This book covers the entire Doonesbury career, from the early strips for the Yale student paper to a few panels set in the Obama White House. There's reportage as well, a factual, historical essay spread throughout the book, covering in words and images the development of the basic cartoon strip as well as Trudeau's related activities, from the Doonesbury musical to various causes. I was particularly curious about the background to the storyline of recent years concerning B.D.'s recovery from an amputation and traumatic stress resulting from combat in Iraq. Trudeau got information volunteered by soldiers and the Defense Department, not something you would have predicted in the Vietnam era. But he'd previously taken a military helicopter tour of areas where the Gulf War was fought, and the irony of support from the military wasn't lost on him. Still, while Trudeau's stardom and the success of Doonesbury put him in a different league, this development I think mirrored a larger one. A lot of us who remain opposed to needless wars did start looking in a deeper and more nuanced way at the realities of war and warriors.

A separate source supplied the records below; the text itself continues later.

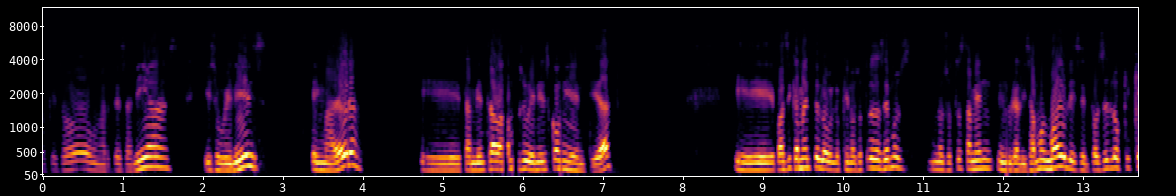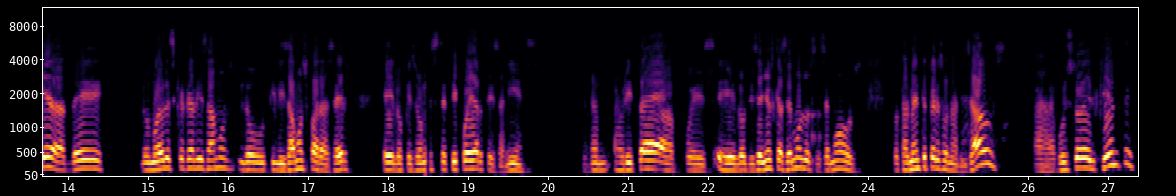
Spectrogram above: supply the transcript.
lo que son artesanías y souvenirs en madera. Eh, también trabajamos souvenirs con identidad. Eh, básicamente lo, lo, que nosotros hacemos, nosotros también realizamos muebles, entonces lo que queda de los muebles que realizamos lo utilizamos para hacer eh, lo que son este tipo de artesanías. Ahorita pues eh, los diseños que hacemos los hacemos totalmente personalizados a gusto del cliente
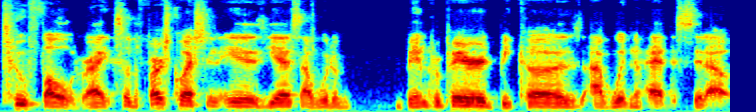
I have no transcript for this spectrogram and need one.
twofold right? So the first question is yes i would have been prepared because I wouldn't have had to sit out.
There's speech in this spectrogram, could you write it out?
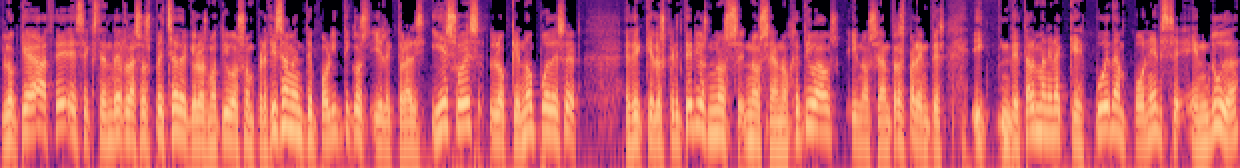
lo que hace es extender la sospecha de que los motivos son precisamente políticos y electorales. Y eso es lo que no puede ser. Es decir, que los criterios no, no sean objetivados y no sean transparentes y de tal manera que puedan ponerse en duda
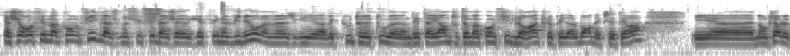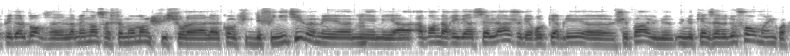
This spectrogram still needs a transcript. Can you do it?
quand j'ai refait ma config, là, je me suis fait, ben, j'ai fait une vidéo même euh, avec tout, tout en détaillant toute ma config, le rack, le pedalboard, etc. Et euh, donc là, le pedalboard, là maintenant, ça fait un moment que je suis sur la, config définitive, mais, euh, mais, mm. mais avant d'arriver à celle-là, je l'ai recablé, euh, je sais pas, une, une, quinzaine de fois au moins. Quoi.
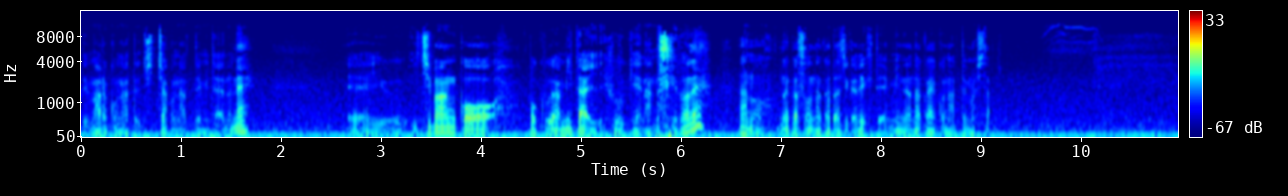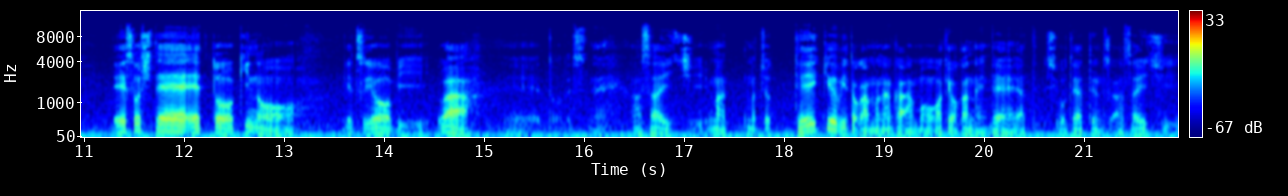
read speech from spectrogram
火で丸くなってちっちゃくなってみたいなね、えー、いう一番こう僕が見たい風景なんですけどね。あのなんかそんな形ができてみんな仲良くなってました、えー、そして、えっと、昨日月曜日は、えー、っとですね、朝一、まあ、まあ、ちょっと定休日とかもなんかもうわけわかんないんでやって仕事やってるんですが朝一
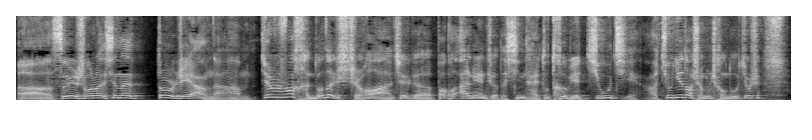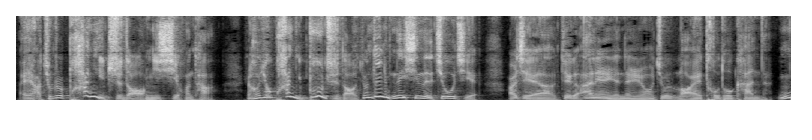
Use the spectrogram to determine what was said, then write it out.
啊，所以说了，现在都是这样的啊，就是说很多的时候啊，这个包括暗恋者的心态都特别纠结啊，纠结到什么程度？就是，哎呀，就是怕你知道你喜欢他，然后又怕你不知道，就那种内心的纠结。而且啊，这个暗恋人的时候就老爱偷偷看他，你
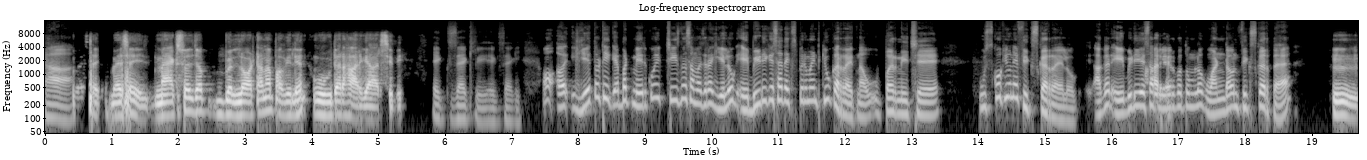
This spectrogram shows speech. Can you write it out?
हाँ। वैसे वैसे मैक्सवेल जब लौटा ना पवेलियन वो उधर हार गया आरसीबी एग्जैक्टली एग्जैक्टली और ये तो ठीक है बट मेरे को एक चीज़ ना समझ रहा है ये लोग एबीडी के साथ एक्सपेरिमेंट क्यों कर रहे हैं इतना ऊपर नीचे? उसको क्यों नहीं फिक्स कर रहे लोग? अगर एबीडी ऐसा प्लेयर को तुम लोग वन डाउन फिक्स करता है हम्म।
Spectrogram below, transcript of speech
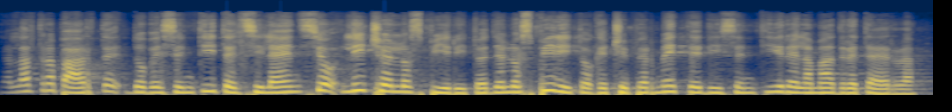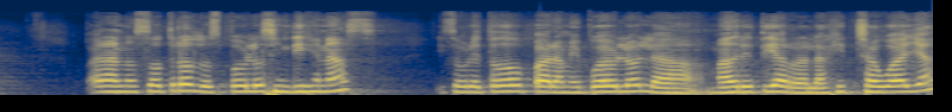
Dall'altra parte, dove sentite il silenzio, lì c'è lo spirito ed è lo spirito che ci permette di sentire la Madre Terra. Para nosotros los pueblos indígenas y sobre todo para mi pueblo, la Madre Tierra, la Hitchawaya,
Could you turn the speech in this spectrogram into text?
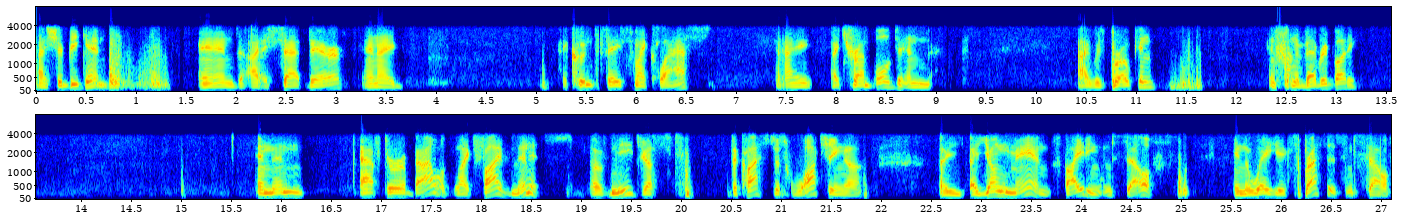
I should begin. And I sat there and I I couldn't face my class. I, I trembled and I was broken in front of everybody. And then after about like five minutes of me just the class just watching a a, a young man fighting himself in the way he expresses himself,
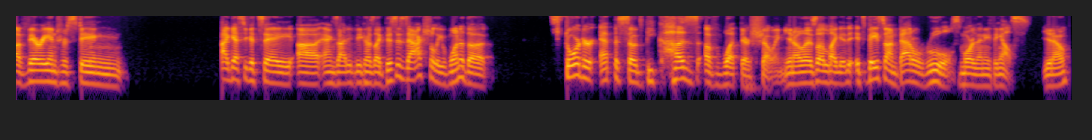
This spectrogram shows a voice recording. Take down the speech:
a very interesting i guess you could say uh anxiety because like this is actually one of the shorter episodes because of what they're showing you know there's a, like it's based on battle rules more than anything else you know?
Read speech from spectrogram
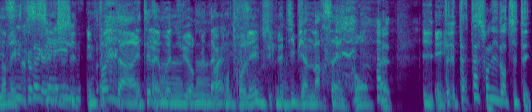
Non mais une fois que t'as arrêté la voiture que tu as ouais, contrôlé, le type vient de Marseille. Bon. T'as son identité.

Doonesbury was such an important part of my generation's daily life for a long time--I remember how bereft we all were when Trudeau took a break for almost two years in the early 80s. In the 90s, his creation of Mr. Butts was a morale boost when I was making my own critiques of the tobacco industry and its campaigns to hook the young, which eventually cost me my newspaper column in Pittsburgh. But through all the counterculture and politics, Trudeau created a family of characters that took on lives of their own, and begat another generation or two.
This ongoing multigenerational storytelling is generously presented in this large, coffee-table size volume, including many color illustrations and some big, breathtaking panels. The evolution of Trudeau's artwork is made delightfully clear. I don't know how I feel about some of the commercialization of the characters, but I suppose I shouldn't have believed I could get through this review without using the word "iconic."

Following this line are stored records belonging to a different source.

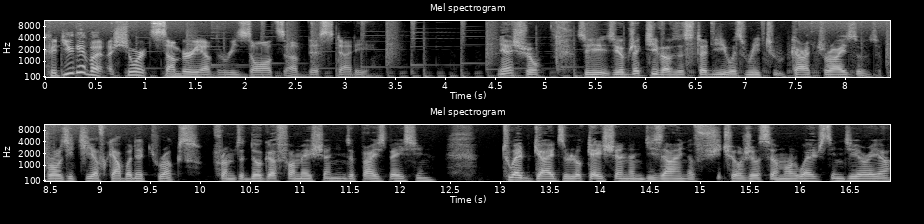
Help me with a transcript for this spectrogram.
could you give a, a, short summary of the results of this study? Yeah, sure. The, the objective of the study was really to characterize the, the porosity of carbonate rocks from the Dogger Formation in the Paris Basin to help guide the location and design of future geothermal wells in the area.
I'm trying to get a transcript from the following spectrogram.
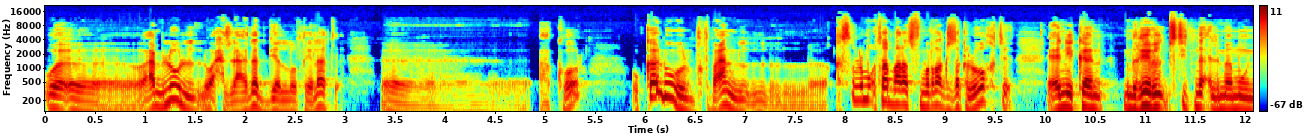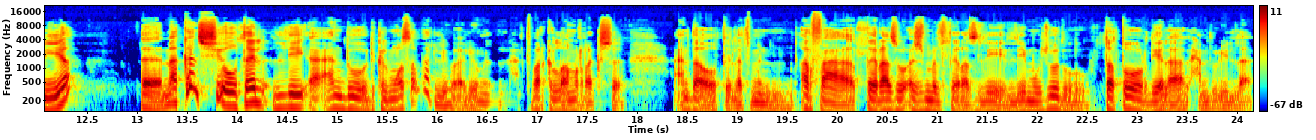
وعملوا واحد العدد ديال الاوتيلات آه، أكور. وكانوا طبعا قصر المؤتمرات في مراكش ذاك الوقت يعني كان من غير باستثناء المامونية. آه، ما كانش شي أوتيل اللي عنده ديك المواصفات اللي اليوم تبارك الله مراكش عندها أوتيلات من أرفع الطراز وأجمل الطراز اللي اللي موجود والتطور ديالها الحمد لله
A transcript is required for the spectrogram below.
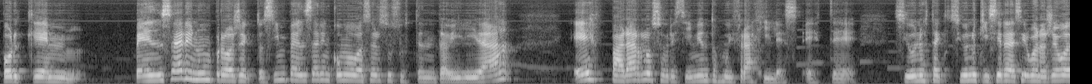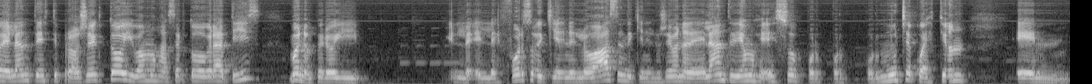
porque mm, pensar en un proyecto sin pensar en cómo va a ser su sustentabilidad es parar los sobre cimientos muy frágiles. Este, si uno, está, si uno quisiera decir, bueno, llevo adelante este proyecto y vamos a hacer todo gratis, bueno, pero y el, esfuerzo de quienes lo hacen, de quienes lo llevan adelante, digamos, eso por, mucha cuestión em,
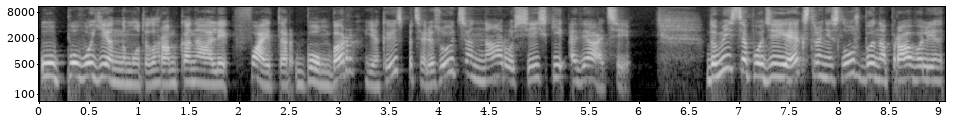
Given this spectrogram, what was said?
у повоєнному телеграм-каналі Fighter Bomber, який спеціалізується на російській авіації. До місця події екстрені служби направили,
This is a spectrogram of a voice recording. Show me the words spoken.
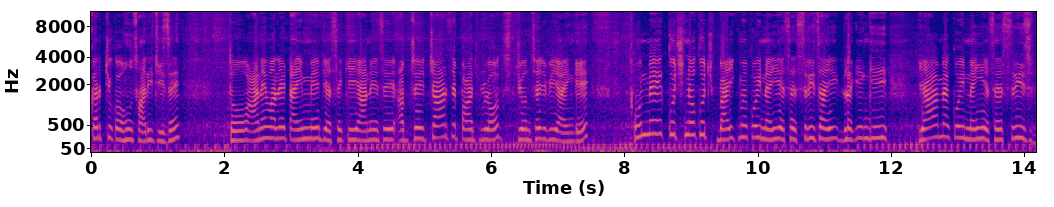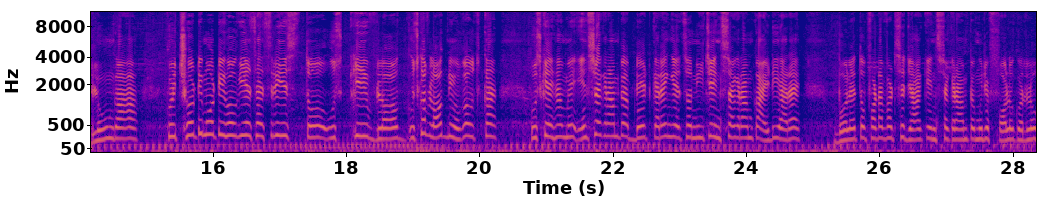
कर चुका हूँ सारी चीज़ें। तो आने वाले टाइम में जैसे कि आने से, अब से चार से पाँच ब्लॉग्स जो उनसे भी आएँगे, उनमें कुछ ना कुछ बाइक में कोई नई एसेसरीज आई लगेंगी, या मैं कोई नई एसेसरीज लूँगा। कोई छोटी मोटी होगी एसेसरीज तो उसकी ब्लॉग उसका ब्लॉग नहीं होगा, उसका, उसके हम इंस्टाग्राम पे अपडेट करेंगे। तो नीचे इंस्टाग्राम का आईडी आ रहा है। बोले तो फटाफट से जाके इंस्टाग्राम पे मुझे फॉलो कर लो।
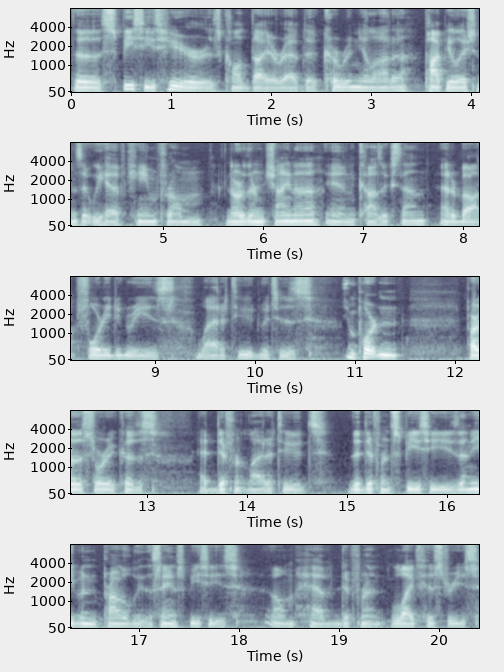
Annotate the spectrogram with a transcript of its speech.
The species here is called Diorhabda carinulata. Populations that we have came from northern China and Kazakhstan at about 40 degrees latitude, which is important part of the story because at different latitudes, the different species and even probably the same species um, have different life histories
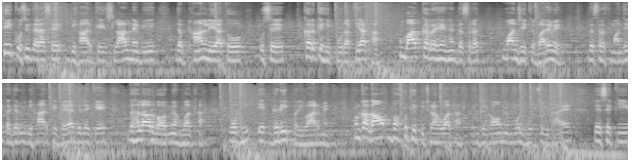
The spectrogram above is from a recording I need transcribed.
ठीक उसी तरह से बिहार के इस लाल ने भी जब ठान लिया तो उसे करके ही पूरा किया था। हम बात कर रहे हैं दशरथ मांझी के बारे में। दशरथ मांझी का जन्म बिहार के गया ज़िले के गहलौर गाँव में हुआ था। वो भी एक गरीब परिवार में। उनका गाँव बहुत ही पिछड़ा हुआ था। उनके गाँव में मूलभूत सुविधाएँ, जैसे कि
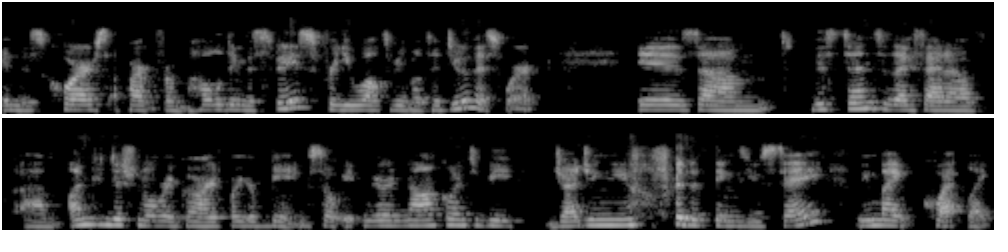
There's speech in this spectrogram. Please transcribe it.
in this course, apart from holding the space for you all to be able to do this work, is um, this sense, as I said, of um, unconditional regard for your being. So it, we are not going to be judging you for the things you say. We might quite like,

The text ends with some worries about the future of Doonesbury, tied so closely to the fading fate of daily newspapers. But some final words from Trudeau are especially welcome today, the official date of the book's publication, which is also an election day expected to be not much short of apocalyptic. "I'm the opposite of a cynic," Trudeau says with a smile. "I have a child-like faith in our better angels, and that sense of optimism informs the strip in every way. I really do believe we can get it right."
Still, stick around at least until 2012, G.B. I think we're going to need you.
Monday, November 01, 2010
Holiday Gift Books 2010
Sarah: The Life of Sarah Bernhardt
by Robert Gottlieb
This is the first in a Yale series on Jewish Lives. It's the first new biography in English of Sarah Bernhardt in awhile apparently, and the author is the former editor in chief of several publishing houses as well as the New Yorker. He currently writes for the New Yorker and the New York Review of Books, where a detailed appreciation of this and other books on Bernhardt can be found.
Gottlieb reputedly casts a skeptical eye on some of the more outrageous stories Bernhardt told about herself, though this book records a lot of highs and lows--and excesses. My own interest was learning about her as an actress, but that's not this book apparently. Personally I wasn't drawn to her as a character, and I couldn't get beyond the writing, which is too florid for me. It is however a well-published book: handsome to the eye and to the hand, with sharp illustrations integrated throughout the text. So if there are people on your holiday shopping list who are interested in the Divine Sarah, this is an appropriate gift book.